Perhaps, therefore, it is time to prefer an end with horrors, to horrors without end. The continuing absence of Nelson Mandela’s ghost leaves only bad options on the table. Supporting the Kurds is not enough, one must pick a side inside Syria proper. The Free Syrian Army appears incapable of victory; supporting it would merely prolong the anarchy and violence. That leaves only two realistic options left on the table: the Assad regime and the Islamic State. If foreign powers wish to intervene in Syria, therefore, they should support the Assad regime, complete with its chemical weapons and torture-prisons.
Both the Islamic State and the Assad regime, the contenders for power in Syria, are violent and brutal. However, the Syrian government at least pays lip service to representative government. The Assad regime’s 2012 constitution proclaims that “sovereignty shall be based on the principle of the rule of the people by the people and for the people” (article 2) and that “the political system of the state shall be based on the principle of political pluralism” (article 8).
By contrast, a document outlining the “principles of the administration of the Islamic State,” captured on the battlefield and published by the Guardian newspaper, explicitly rejects “coexistence with disbeliever sects” and equates “cultural exchange with the west” to “moral dissolution.” The state also proudly claims responsibility for bomb attacks against civilian targets worldwide, most notably bombing a Coptic church in Egypt. Syrian Sunnis have long had legitimate grievances with the Assad regime, but the Islamic State is a universal enemy. The United States, and the international powers, should do what is necessary for its destruction. Assad is the lesser of the two evils.
Since the United States has so little credibility with Arab public opinion, and particular with the Assad regime, perhaps the best course of action is to leave this as a job for Russia. The Assad regime has long enjoyed friendly relations with Russia; Bashar al-Assad’s father, Hafiz al-Assad, was allied to the Soviet Union. Indeed, during the Cold War many Syrians studied in the Soviet Union, and several brought home Russian spouses. Some 30,000 ethnic Russians lived in Syria at the start of the war.

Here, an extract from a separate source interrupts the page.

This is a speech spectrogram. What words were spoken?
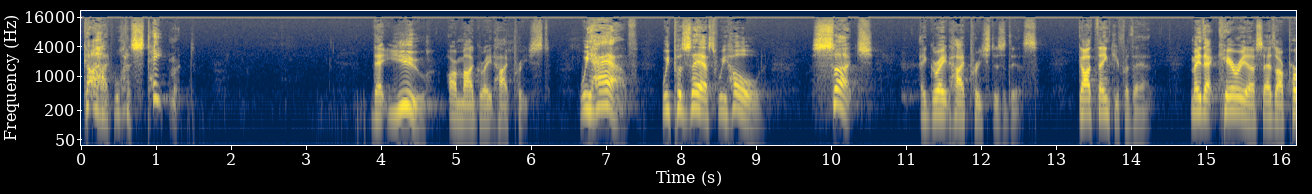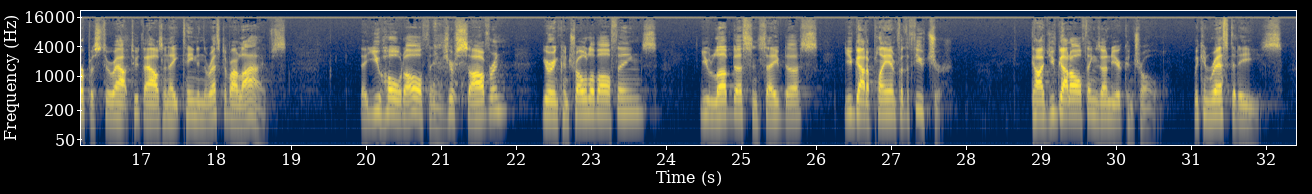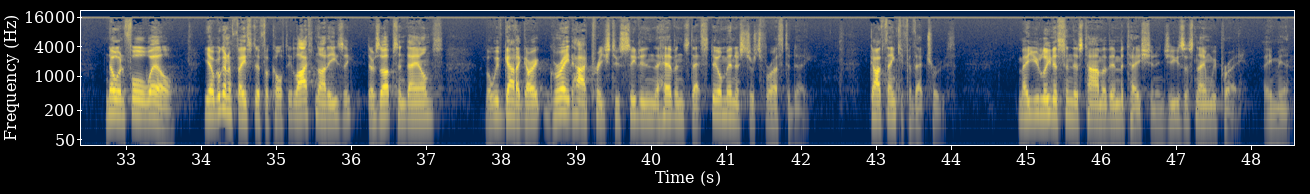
God, what a statement! That you are my great high priest. We have, we possess, we hold such a great high priest as this. God, thank you for that. May that carry us as our purpose throughout 2018 and the rest of our lives. That you hold all things. You're sovereign, you're in control of all things. You loved us and saved us. You've got a plan for the future. God, you've got all things under your control. We can rest at ease, knowing full well, yeah, we're going to face difficulty. Life's not easy, there's ups and downs, but we've got a great, great high priest who's seated in the heavens that still ministers for us today. God, thank you for that truth. May you lead us in this time of invitation. In Jesus' name we pray. Amen.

Russia has organised peace talks in the Kazakh capital of Astana, for the first time bringing opposition fighters and Assad’s representatives. So, the western powers should support Russia’s attempts to broker a peace deal.